- Dam with infinite capacity ancillary water management facilities (PWM): this is the case of a dam where the ancillary water facilities would be designed with a PMF with incredible return (say over 100,000 years).
- PMF=1/1,000 ancillary facilities protecting the dam and finally
- dam as above (first bullet) and 1/10,000 quake leading to FoS=1
Here are the results of the annual probability of failure (PoF/yr) per each “possible state”, as the knowledge level goes from “no knowledge” to “future optimum knowledge”:
We see from the graph that both the PMF (1/1,000) and the MCE (1/10,000) become preponderant with respect to the level of knowledge. As a result they reduce the effect of knowledge level on the structure itself. This reconfirms how important it is to gain confidence on the return and effects of these phenomena.
As per the estimated PoF/yr PWM here is it variation as knowledge level (Dam rating note) increases:
Investing to increase knowledge, e.g. monitoring, investigations, can, if we consider the extreme cases, generate reductions of PoF spanning over 3 orders of magnitude! The specific dam in this case history is evaluated today to stand just below the lower bound of the world-wide benchmark.
Dam Monitoring effects can be quantified
A cost-benefit analysis on further investigation based on quantitative risk analyses can lead to better mitigative roadmaps, especially when a dam portfolio is analyzed.
Cost-benefit analysis of this kind can support risk informed decisions. They avoid squandering CAPEX and launching in unsustainable long-term actions.
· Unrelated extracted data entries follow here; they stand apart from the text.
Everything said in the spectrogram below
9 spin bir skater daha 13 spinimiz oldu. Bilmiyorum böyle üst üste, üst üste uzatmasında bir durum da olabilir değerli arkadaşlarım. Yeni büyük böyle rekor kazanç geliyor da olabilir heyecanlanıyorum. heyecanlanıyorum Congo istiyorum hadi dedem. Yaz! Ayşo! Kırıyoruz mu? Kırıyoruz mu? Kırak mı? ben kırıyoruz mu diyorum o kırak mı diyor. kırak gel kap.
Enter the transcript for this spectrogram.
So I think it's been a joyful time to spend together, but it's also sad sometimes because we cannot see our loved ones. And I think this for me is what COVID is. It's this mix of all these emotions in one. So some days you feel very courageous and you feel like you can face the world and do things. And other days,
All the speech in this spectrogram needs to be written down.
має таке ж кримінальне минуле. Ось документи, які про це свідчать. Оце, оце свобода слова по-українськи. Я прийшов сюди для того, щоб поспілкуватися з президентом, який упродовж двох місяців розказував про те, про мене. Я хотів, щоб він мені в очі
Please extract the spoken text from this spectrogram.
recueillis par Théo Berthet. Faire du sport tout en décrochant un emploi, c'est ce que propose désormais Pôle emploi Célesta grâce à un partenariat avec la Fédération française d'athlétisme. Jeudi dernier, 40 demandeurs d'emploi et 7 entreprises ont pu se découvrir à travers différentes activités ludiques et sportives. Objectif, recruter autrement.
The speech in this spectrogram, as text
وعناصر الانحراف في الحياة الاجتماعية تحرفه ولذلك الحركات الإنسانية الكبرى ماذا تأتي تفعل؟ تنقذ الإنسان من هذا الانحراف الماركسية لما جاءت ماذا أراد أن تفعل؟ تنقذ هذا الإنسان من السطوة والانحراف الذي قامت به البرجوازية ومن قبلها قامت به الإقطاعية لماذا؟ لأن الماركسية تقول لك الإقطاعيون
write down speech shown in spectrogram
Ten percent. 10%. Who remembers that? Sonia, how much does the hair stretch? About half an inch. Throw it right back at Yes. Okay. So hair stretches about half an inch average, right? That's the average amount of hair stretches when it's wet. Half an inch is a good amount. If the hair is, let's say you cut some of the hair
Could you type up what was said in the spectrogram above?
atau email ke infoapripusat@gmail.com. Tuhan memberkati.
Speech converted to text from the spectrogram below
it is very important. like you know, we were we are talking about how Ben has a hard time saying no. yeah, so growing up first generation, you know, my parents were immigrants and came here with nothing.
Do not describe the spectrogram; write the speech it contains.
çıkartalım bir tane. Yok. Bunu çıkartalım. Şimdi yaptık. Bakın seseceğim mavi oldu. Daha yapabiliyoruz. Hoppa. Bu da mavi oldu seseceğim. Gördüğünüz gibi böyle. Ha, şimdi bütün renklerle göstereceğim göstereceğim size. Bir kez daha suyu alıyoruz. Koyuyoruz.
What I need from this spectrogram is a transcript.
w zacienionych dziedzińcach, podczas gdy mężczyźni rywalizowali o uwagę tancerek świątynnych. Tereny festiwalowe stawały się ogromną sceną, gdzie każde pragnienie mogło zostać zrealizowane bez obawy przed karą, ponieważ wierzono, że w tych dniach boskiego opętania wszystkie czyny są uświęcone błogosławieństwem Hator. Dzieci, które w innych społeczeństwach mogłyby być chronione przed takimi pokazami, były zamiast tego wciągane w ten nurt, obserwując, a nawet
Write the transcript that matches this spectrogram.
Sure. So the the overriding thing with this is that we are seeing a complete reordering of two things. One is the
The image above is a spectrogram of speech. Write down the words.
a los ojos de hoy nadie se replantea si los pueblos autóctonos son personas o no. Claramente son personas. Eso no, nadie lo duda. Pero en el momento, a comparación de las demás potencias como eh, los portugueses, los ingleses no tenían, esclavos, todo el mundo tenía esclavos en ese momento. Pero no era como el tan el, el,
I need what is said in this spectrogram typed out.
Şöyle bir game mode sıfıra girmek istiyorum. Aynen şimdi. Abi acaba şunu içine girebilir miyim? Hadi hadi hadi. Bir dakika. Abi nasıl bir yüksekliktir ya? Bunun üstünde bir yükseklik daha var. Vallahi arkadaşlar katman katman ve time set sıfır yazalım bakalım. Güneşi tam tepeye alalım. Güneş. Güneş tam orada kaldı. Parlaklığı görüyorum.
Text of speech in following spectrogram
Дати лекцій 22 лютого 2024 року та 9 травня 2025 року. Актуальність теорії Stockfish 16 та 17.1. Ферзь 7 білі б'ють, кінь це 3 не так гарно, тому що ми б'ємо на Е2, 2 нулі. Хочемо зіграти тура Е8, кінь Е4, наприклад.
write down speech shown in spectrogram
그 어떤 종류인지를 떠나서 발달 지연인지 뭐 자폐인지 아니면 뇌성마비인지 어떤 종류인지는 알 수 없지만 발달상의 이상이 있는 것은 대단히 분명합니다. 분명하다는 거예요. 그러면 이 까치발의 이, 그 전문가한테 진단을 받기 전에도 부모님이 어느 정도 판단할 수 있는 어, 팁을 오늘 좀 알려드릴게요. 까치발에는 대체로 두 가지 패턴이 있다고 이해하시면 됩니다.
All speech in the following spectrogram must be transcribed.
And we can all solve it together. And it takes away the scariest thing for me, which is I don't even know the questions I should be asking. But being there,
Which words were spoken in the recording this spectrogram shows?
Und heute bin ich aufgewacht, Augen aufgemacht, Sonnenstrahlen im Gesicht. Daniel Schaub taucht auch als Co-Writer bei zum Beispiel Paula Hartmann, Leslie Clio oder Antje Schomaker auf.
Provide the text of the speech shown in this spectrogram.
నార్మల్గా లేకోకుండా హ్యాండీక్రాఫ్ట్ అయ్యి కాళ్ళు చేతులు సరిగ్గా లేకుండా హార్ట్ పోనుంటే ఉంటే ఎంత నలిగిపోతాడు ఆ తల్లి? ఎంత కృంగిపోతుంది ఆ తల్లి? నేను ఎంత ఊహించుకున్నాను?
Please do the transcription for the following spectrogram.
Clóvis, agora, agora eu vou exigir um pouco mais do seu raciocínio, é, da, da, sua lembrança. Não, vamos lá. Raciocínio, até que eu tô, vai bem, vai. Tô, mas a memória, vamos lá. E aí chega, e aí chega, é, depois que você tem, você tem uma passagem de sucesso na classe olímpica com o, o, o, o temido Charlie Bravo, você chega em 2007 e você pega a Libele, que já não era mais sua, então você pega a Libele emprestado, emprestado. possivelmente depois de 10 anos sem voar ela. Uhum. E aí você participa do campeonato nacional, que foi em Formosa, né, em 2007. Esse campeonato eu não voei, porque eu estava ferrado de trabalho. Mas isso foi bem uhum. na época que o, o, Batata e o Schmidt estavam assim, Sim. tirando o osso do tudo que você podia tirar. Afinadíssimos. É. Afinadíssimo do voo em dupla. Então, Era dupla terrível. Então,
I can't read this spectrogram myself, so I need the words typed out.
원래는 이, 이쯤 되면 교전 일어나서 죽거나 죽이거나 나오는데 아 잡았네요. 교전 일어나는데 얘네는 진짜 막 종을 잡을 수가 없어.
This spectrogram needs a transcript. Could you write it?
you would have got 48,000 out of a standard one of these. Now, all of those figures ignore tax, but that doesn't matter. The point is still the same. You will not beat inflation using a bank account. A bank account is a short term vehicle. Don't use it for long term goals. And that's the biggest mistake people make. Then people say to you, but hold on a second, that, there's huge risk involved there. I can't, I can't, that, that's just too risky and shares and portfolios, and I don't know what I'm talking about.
In addition, they also help justify initiatives at Board level and in front of the public, finally fostering CSR and SLO.
Tagged with: dams, effects, effects of mitigation, factor of safety, Information, insar, monitoring, NDVI
Category: Hazard, Mitigations, ORE2_Tailings, Risk analysis, Risk management, Uncategorized